"He is healthy and he's really doing well," Nagy told Danny Kanell and Steve Torre Friday on SiriusXM's Dog Days Sports. "We're trying to keep him at one position right now so he can focus in on that."

White can't take all the blame for his 21 catches, 193 yards and zero scores through 48 possible games. He's only suited up for five. Whether it's bad luck or bad bone density, White hasn't had a legitimate chance to prove, on the field, that he belongs.

Nagy's looking forward, not backward, when it comes to 2015's seventh pick overall.

"That's gone, that's in the past," Nagy said of White's first three years. "This kid has a new future with us."

White won't be handed a job, however.

"He's gotta work for it, he's gotta put in the time and effort to do it," Nagy said. "But he will do that, he's been doing it. He's a great weapon, he's worked really hard. He has great size, good speed. We just want him to play football and not worry about anything else."

Nagy on Trubisky: 'He wants to be the best'

Nagy on Trubisky: 'He wants to be the best'

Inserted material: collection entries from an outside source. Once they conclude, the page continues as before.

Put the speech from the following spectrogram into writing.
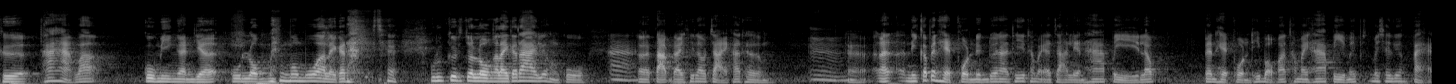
คือถ้าหากว่ากูมีเงินเยอะ กูลงแม่งมั่วๆอะไรก็ได้ กูกูจะลงอะไรก็ได้เรื่องของกูอ่าเออตราบใดที่เราจ่ายค่าเทอมอืมเอ่อและอันนี้ก็เป็นเหตุผลหนึ่งด้วยนะที่ทำไมอาจารย์เรียน 5 ปี แล้วเป็นเหตุผลที่บอกว่าทำไม 5 ปีไม่ไม่ใช่เรื่องแปลก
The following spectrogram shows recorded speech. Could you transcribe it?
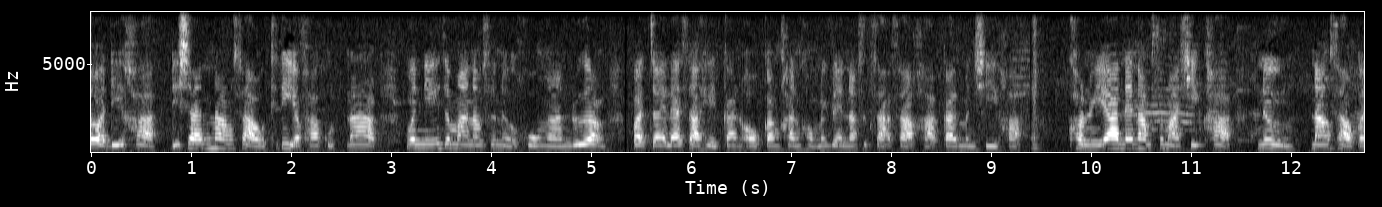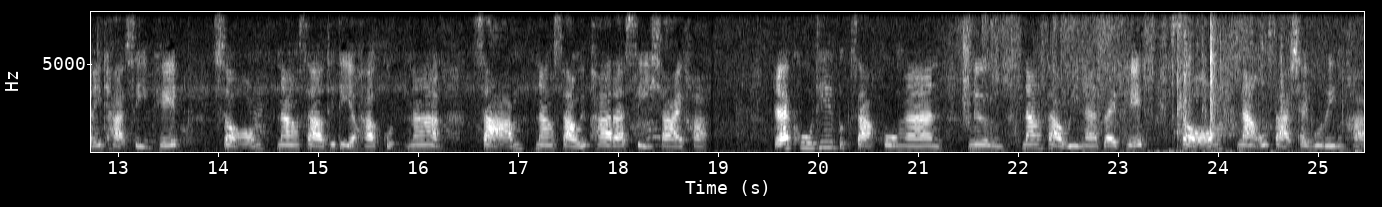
สวัสดีค่ะ ดิฉันนางสาวทิติยภากุฎนาค วันนี้จะมานำเสนอโครงงานเรื่อง ปัจจัยและสาเหตุการออกกังคันของนักเรียนนักศึกษาสาขาการบัญชีค่ะ ขออนุญาตแนะนำสมาชิกค่ะ 1. นางสาวกนิษฐาสีเพชร 2. นางสาวทิติยภากุฎนาค 3. นางสาววิภารัศรีชายค่ะ และครูที่ปรึกษาโครงงาน 1. นางสาววีนาใจเพชร 2. นางอุษาชัยบุรินค่ะ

The Bears concluded their second round of OTAs on Thursday with the third and final set of voluntary sessions scheduled for May 29-June 1. Coach Matt Nagy is bringing a new and complicated system to Chicago, so the time spent on the practice field with the offense and quarterback Mitch Trubisky has been invaluable.

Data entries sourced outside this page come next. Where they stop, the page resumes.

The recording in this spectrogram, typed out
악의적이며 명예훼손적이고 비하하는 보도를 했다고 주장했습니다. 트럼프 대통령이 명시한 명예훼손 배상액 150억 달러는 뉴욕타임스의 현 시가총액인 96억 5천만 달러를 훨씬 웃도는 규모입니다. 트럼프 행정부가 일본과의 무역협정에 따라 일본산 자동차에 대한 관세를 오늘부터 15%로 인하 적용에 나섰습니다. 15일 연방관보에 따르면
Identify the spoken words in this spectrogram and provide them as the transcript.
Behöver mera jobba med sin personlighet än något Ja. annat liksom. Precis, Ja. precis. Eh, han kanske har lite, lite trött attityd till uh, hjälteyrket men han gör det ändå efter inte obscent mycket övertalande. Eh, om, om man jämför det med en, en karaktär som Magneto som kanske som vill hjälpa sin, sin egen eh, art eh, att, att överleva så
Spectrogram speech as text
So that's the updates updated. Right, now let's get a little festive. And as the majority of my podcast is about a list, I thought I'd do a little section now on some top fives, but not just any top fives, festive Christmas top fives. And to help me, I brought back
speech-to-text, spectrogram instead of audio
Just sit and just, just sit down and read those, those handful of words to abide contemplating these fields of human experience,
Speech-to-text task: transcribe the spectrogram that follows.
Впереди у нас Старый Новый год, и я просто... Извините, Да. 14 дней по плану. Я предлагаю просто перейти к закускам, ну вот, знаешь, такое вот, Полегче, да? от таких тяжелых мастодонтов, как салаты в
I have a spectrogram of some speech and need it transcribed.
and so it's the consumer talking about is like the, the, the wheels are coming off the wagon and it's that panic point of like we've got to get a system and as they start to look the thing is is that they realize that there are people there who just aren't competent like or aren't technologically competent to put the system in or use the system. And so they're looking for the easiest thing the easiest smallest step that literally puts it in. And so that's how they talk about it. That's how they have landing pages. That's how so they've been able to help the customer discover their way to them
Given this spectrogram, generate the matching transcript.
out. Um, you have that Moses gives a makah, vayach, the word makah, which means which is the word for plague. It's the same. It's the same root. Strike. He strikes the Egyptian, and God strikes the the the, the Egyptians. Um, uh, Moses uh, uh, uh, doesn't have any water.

"We’ve thrown a lot at Mitch in the last 2 ½ months,” Nagy told Dog Days Sports’ Danny Kanell and Steve Torre on Friday. “He’s digested it really well.”

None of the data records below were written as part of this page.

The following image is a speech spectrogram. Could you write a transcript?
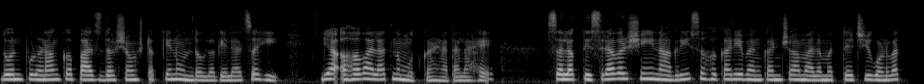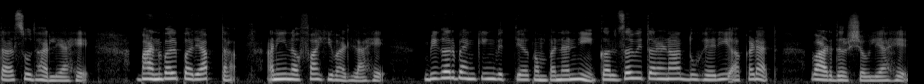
दोन पूर्णांक पाच दशांश टक्के नोंदवलं गेल्याचंही या अहवालात नमूद करण्यात आलं आहे. सलग तिसऱ्या वर्षी नागरी सहकारी बँकांच्या मालमत्तेची गुणवत्ता सुधारली आहे. भांडवल पर्याप्ता आणि नफाही वाढला आहे. बिगर बँकिंग वित्तीय कंपन्यांनी कर्ज वितरणात दुहेरी आकड्यात वाढ दर्शवली आहे.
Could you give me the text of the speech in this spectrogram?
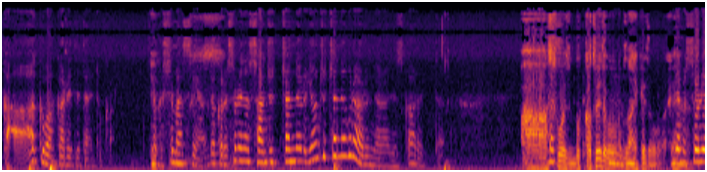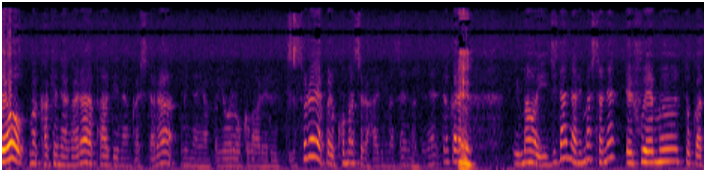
かく分かれてたりとか、なんかしますやん。だからそれの30チャンネル、40チャンネルぐらいあるんじゃないですか、あれって。ああ、まあそうです。僕数えたことないけど。ええでもそれをまあかけながらパーティーなんかしたら、みんなやっぱ喜ばれるっていう、それはやっぱりコマーシャル入りませんのでね。だから、え今はいい時代になりましたね、FM とか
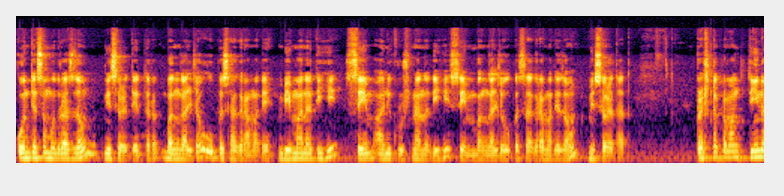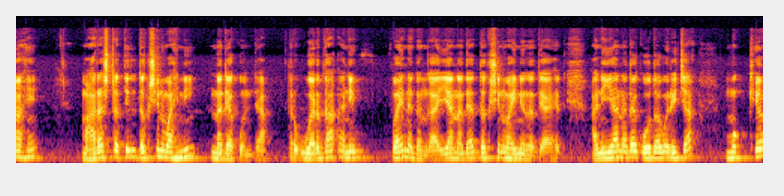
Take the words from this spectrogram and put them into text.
कोणत्या समुद्रात जाऊन मिसळते? तर बंगालच्या उपसागरामध्ये. भीमा नदी ही सेम आणि कृष्णा नदी ही सेम बंगालच्या उपसागरामध्ये जाऊन मिसळतात. प्रश्न क्रमांक तीन आहे महाराष्ट्रातील दक्षिण वाहिनी नद्या कोणत्या? तर वर्धा आणि वैनगंगा या नद्या दक्षिण वाहिनी नद्या आहेत. आणि या नद्या गोदावरीच्या मुख्य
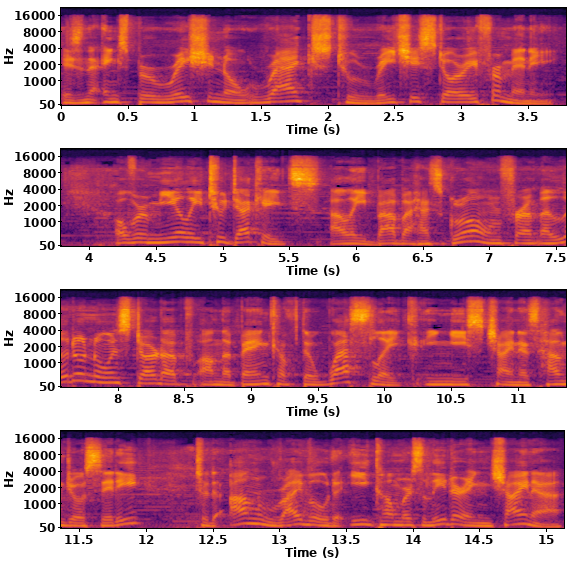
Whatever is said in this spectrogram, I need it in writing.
is an inspirational rags to riches story for many. Over nearly two decades, Alibaba has grown from a little known startup on the bank of the West Lake in East China's Hangzhou city to the unrivaled e commerce leader in China,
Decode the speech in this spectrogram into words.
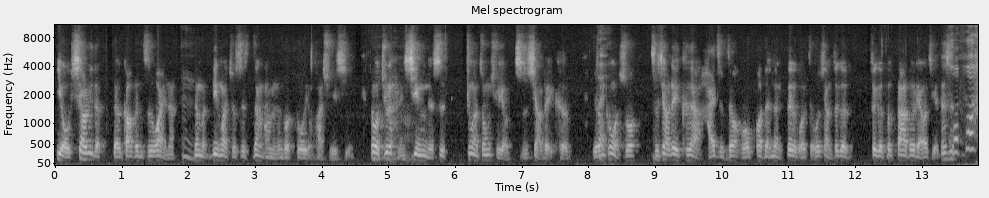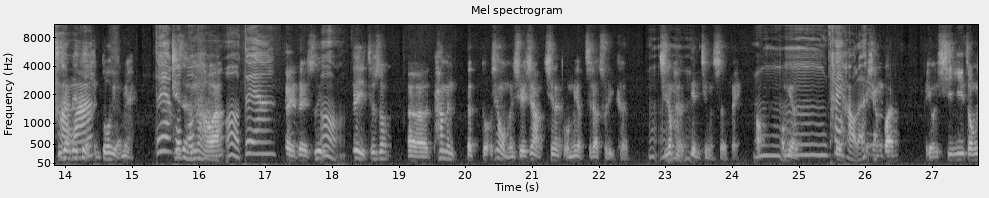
有效率的得高分之外呢，那么另外就是让他们能够多元化学习。那我觉得很幸运的是，清华中学有职校类科。有人跟我说，职校类科啊，孩子比较活泼等等。这个我我想这个这个都大家都了解。但是职校类科很多元诶。对呀，其实很好啊。哦，对呀。对对，所以所以就是说，呃，他们的多像我们学校现在我们有资料处理科，其中还有电竞设备。哦，我们有太好了相关。有西医中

Nagy’s implementing the same system he operated with the Chiefs, an offense that brought the best out of Redskins quarterback Alex Smith. The former first-overall pick went from potential draft bust to MVP candidate under Andy Reid and Nagy’s watch.

Nagy admitted he and his staff may have been a little too aggressive with the amount of information thrust upon Trubisky so far.  It took five years to master the offense in Kansas City, he said, but the first-year head coach sees a lot of similarities between his current and past quarterbacks.

"These guys are just wired differently,” Nagy said when comparing Trubisky to Smith. “With Mitch, the one thing that you notice each and every day is this kid is so hungry. He wants to be the best. And he’s going to do whatever he needs to do. He’s so focused.”

Smith had the best year of his career in 2017 and much of the credit belongs to Nagy, who served as Smith’s position coach in each season of his tenure in Kansas City. He threw for eight touchdowns and only two interceptions during the five regular season games that Nagy took over play-calling duties last year.

Nagy said Trubisky has a similar attention to detail that Smith brought to the Chiefs’ quarterback room.

"Each and every detail that we give him means something. It’s not just something he writes down in a book. He wants to know the why,” Nagy said of Trubisky. “He’s a good person that is in this for the right reason. His teammates absolutely love him. It was the same thing with Alex [Smith] in Kansas City.”

A locker room that believes in its quarterback is a critically important variable for success, one that Nagy already sees exists in Chicago.

"When you have that as a coach and when you have that as being a quarterback, not everybody has that, and when you have that you’re in a good spot.”